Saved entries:
· · · · · · ·
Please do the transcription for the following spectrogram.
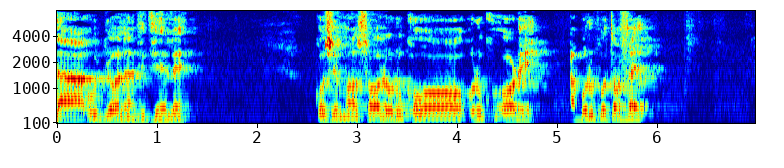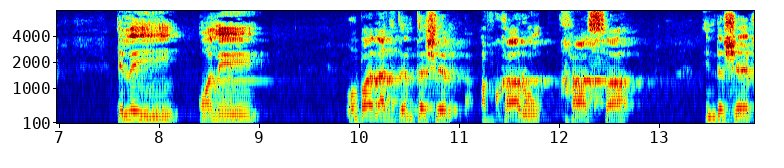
dá ojú ọ̀nà àti ti ẹlẹ́ kó sì máa sọ lórúkọ orúkọ rẹ̀ àbórúkọ tó fẹ́. Eléyìí wọ́n ní وبدأت تنتشر أفكار خاصة عند الشيخ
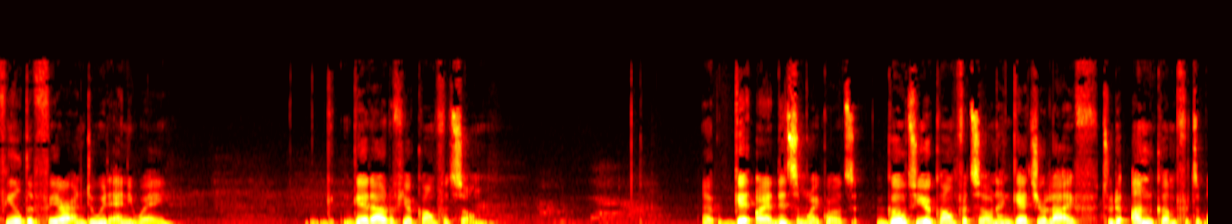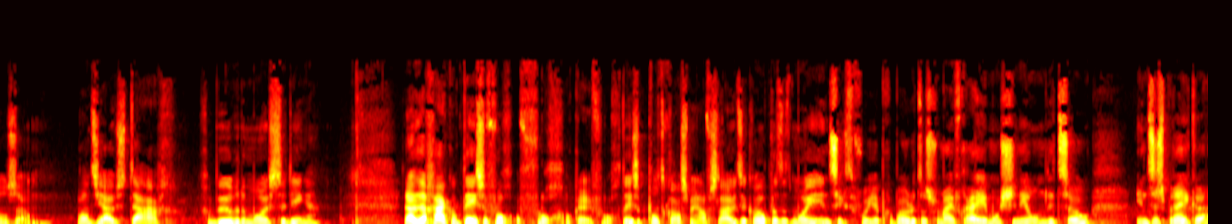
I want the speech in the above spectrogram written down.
Feel the fear and do it anyway. Get out of your comfort zone. Eh, get, oh dit is een mooie quote. Go to your comfort zone and get your life to the uncomfortable zone. Want juist daar gebeuren de mooiste dingen. Nou, daar ga ik ook deze vlog, vlog, oké, vlog, deze podcast mee afsluiten. Ik hoop dat het mooie inzichten voor je hebt geboden. Het was voor mij vrij emotioneel om dit zo in te spreken.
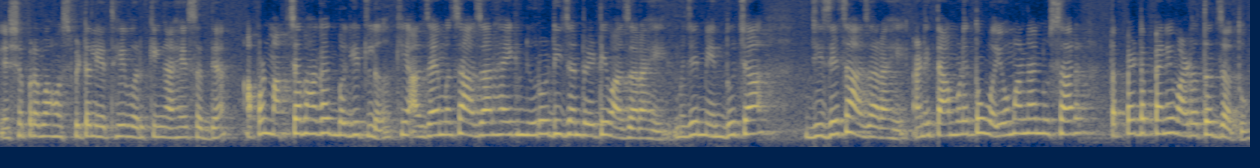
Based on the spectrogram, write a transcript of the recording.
Yashprabha hospital येथे वर्किंग आहे सध्या. आपण मागच्या भागात बघितलं की अल्झायमरचा आजार हा एक न्यूरोडिजनरेटिव्ह आजार आहे. म्हणजे मेंदूच्या झिजेचा आजार आहे आणि त्यामुळे तो वयोमानानुसार टप्प्याटप्प्याने वाढतच जातो.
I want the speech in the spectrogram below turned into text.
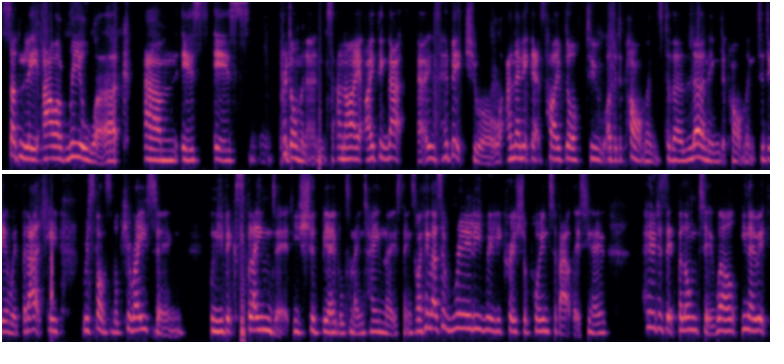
suddenly our real work um, is is predominant. And I, I think that is habitual. And then it gets hived off to other departments to the learning department to deal with. But actually responsible curating when you've explained it, you should be able to maintain those things. So I think that's a really, really crucial point about this. You know, who does it belong to? Well, you know, it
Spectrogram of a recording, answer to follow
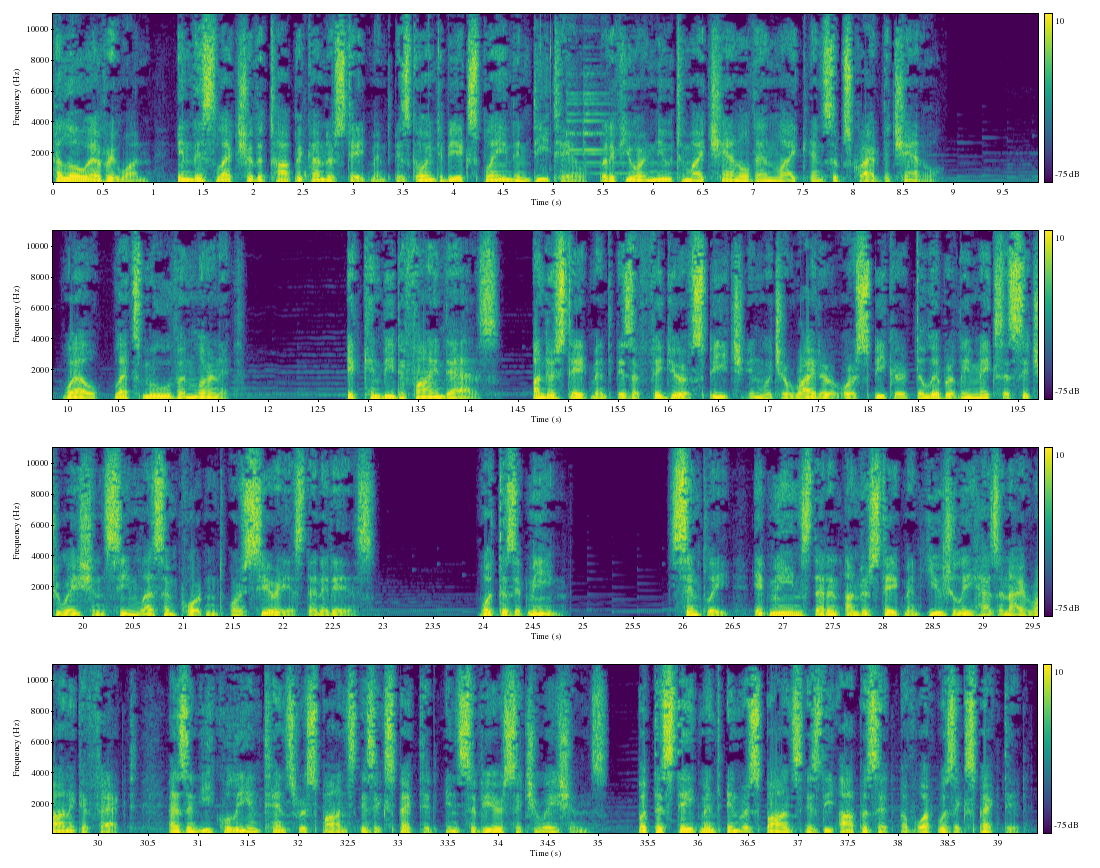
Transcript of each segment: Hello everyone, in this lecture the topic understatement is going to be explained in detail but if you are new to my channel then like and subscribe the channel. Well, let's move and learn it. It can be defined as Understatement is a figure of speech in which a writer or speaker deliberately makes a situation seem less important or serious than it is. What does it mean? Simply, it means that an understatement usually has an ironic effect, as an equally intense response is expected in severe situations. But the statement in response is the opposite of what was expected.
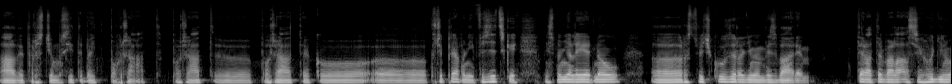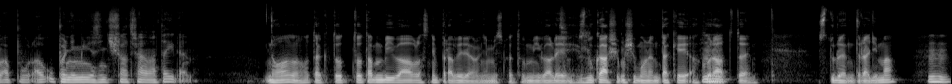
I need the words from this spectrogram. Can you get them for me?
a vy prostě musíte být pořád, pořád, eh, pořád jako uh, připravený fyzicky. My jsme měli jednou uh, rozcvičku s Radimem Vizvárem, která trvala asi hodinu a půl a úplně mě zničila třeba na týden. No, no, tak to, to tam bývá vlastně pravidelně. My jsme to mývali s Lukášem Šimonem taky, akorát to je student Radima Mhm.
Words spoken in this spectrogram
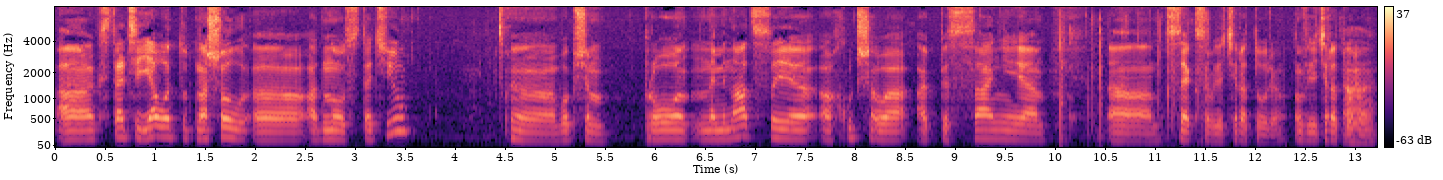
А, кстати, я вот тут нашел э, одну статью, э, в общем, про номинации худшего описания э, секса в литературе. В литературе. Ага.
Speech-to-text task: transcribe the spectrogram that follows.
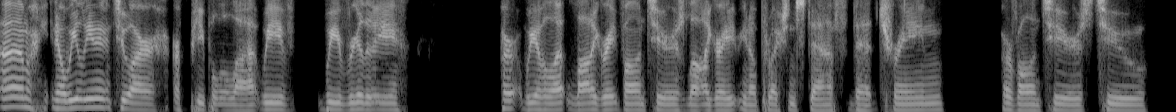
Um, you know, we lean into our our people a lot. We've we really we have a lot, lot of great volunteers, a lot of great, you know, production staff that train our volunteers to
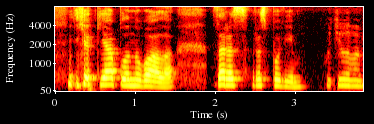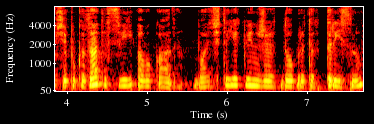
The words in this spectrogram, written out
як я планувала. Зараз розповім. Хотіла вам ще показати свій авокадо. Бачите, як він вже добре так тріснув.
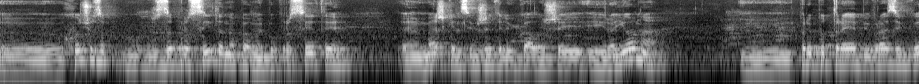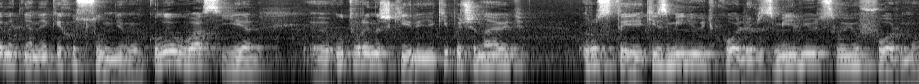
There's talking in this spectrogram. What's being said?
Е, Хочу запросити, напевно, і попросити е, мешканців, жителів Калуша і району при потребі, в разі виникнення якихось сумнівів, коли у вас є утвори на шкірі, які починають рости, які змінюють колір, змінюють свою форму.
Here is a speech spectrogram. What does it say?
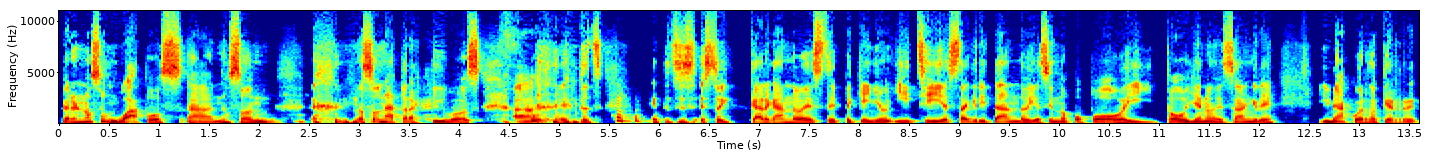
pero no son guapos, ah, no, son, no son atractivos. Ah, entonces, entonces estoy cargando a este pequeño ET, está gritando y haciendo popó y todo lleno de sangre. Y me acuerdo que,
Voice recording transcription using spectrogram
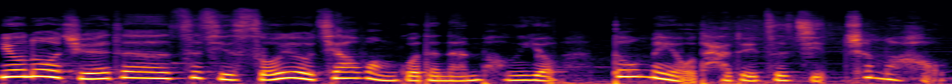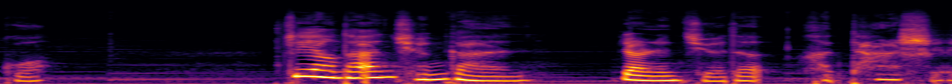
优诺觉得自己所有交往过的男朋友都没有他对自己这么好过，这样的安全感让人觉得很踏实。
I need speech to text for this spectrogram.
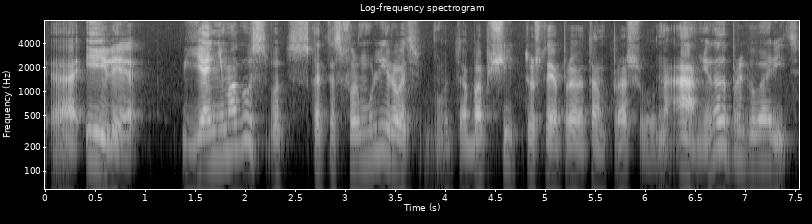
Э, или я не могу вот как-то сформулировать, вот, обобщить то, что я про, там прошу. А, мне надо проговорить.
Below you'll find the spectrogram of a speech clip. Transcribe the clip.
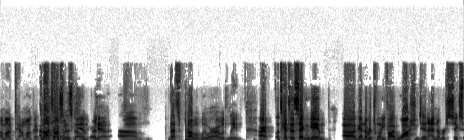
I'm not. I'm not. I'm not touching this game. But, yeah. Um, that's probably where I would lead. All right, let's get to the second game. Uh, got number 25, Washington, at number six,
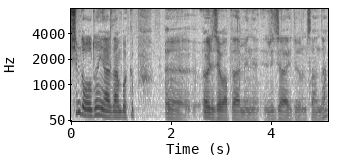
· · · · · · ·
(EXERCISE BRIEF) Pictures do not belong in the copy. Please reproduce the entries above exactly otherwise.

(TASK ANSWER)
Please do the transcription for the following spectrogram.
dá ojú ọ̀nà àti ti ẹlẹ́ kó sì máa sọ lórúkọ orúkọ rẹ̀ àbórúkọ tó fẹ́. Eléyìí wọ́n ní وبدأت تنتشر أفكار خاصة عند الشيخ
I want the speech in the above spectrogram written down.
Feel the fear and do it anyway. Get out of your comfort zone. Eh, get, oh dit is een mooie quote. Go to your comfort zone and get your life to the uncomfortable zone. Want juist daar gebeuren de mooiste dingen. Nou, daar ga ik ook deze vlog, vlog, oké, vlog, deze podcast mee afsluiten. Ik hoop dat het mooie inzichten voor je hebt geboden. Het was voor mij vrij emotioneel om dit zo in te spreken.
Based on the spectrogram, write a transcript of the recording.
Yashprabha hospital येथे वर्किंग आहे सध्या. आपण मागच्या भागात बघितलं की अल्झायमरचा आजार हा एक न्यूरोडिजनरेटिव्ह आजार आहे. म्हणजे मेंदूच्या झिजेचा आजार आहे आणि त्यामुळे तो वयोमानानुसार टप्प्याटप्प्याने वाढतच जातो.
I want the speech in the spectrogram below turned into text.
suddenly our real work um, is is predominant. And I, I think that is habitual. And then it gets hived off to other departments to the learning department to deal with. But actually responsible curating when you've explained it, you should be able to maintain those things. So I think that's a really, really crucial point about this. You know, who does it belong to? Well, you know, it
Spectrogram of a recording, answer to follow
Transcript of each segment: Hello everyone, in this lecture the topic understatement is going to be explained in detail but if you are new to my channel then like and subscribe the channel. Well, let's move and learn it. It can be defined as Understatement is a figure of speech in which a writer or speaker deliberately makes a situation seem less important or serious than it is. What does it mean? Simply, it means that an understatement usually has an ironic effect, as an equally intense response is expected in severe situations. But the statement in response is the opposite of what was expected.
I need the words from this spectrogram. Can you get them for me?
a vy prostě musíte být pořád, pořád, eh, pořád jako uh, připravený fyzicky. My jsme měli jednou uh, rozcvičku s Radimem Vizvárem, která trvala asi hodinu a půl a úplně mě zničila třeba na týden. No, no, tak to, to tam bývá vlastně pravidelně. My jsme to mývali s Lukášem Šimonem taky, akorát to je student Radima Mhm.
Words spoken in this spectrogram
А, кстати, я вот тут нашел э, одну статью, э, в общем, про номинации худшего описания э, секса в литературе. В литературе. Ага.
Speech-to-text task: transcribe the spectrogram that follows.
Um, you know, we lean into our our people a lot. We've we really we have a lot, lot of great volunteers, a lot of great, you know, production staff that train our volunteers to
The words in this spectrogram, written out
як я планувала. Зараз розповім. Хотіла вам ще показати свій авокадо. Бачите, як він вже добре так тріснув.
There's talking in this spectrogram. What's being said?
Е, Хочу запросити, напевно, і попросити е, мешканців, жителів Калуша і району при потребі, в разі виникнення якихось сумнівів, коли у вас є утвори на шкірі, які починають рости, які змінюють колір, змінюють свою форму.
Here is a speech spectrogram. What does it say?
pero no son guapos, ah, no, son, no son atractivos. Ah, entonces, entonces estoy cargando a este pequeño ET, está gritando y haciendo popó y todo lleno de sangre. Y me acuerdo que,
Voice recording transcription using spectrogram
优诺觉得自己所有交往过的男朋友都没有他对自己这么好过，这样的安全感让人觉得很踏实。
I need speech to text for this spectrogram.
Э, или я не могу вот как-то сформулировать, вот, обобщить то, что я про, там прошу. А, мне надо проговорить.
Below you'll find the spectrogram of a speech clip. Transcribe the clip.
I'm not. I'm not. I'm not touching this game. But, yeah. Um, that's probably where I would lead. All right, let's get to the second game. Uh, got number 25, Washington, at number six,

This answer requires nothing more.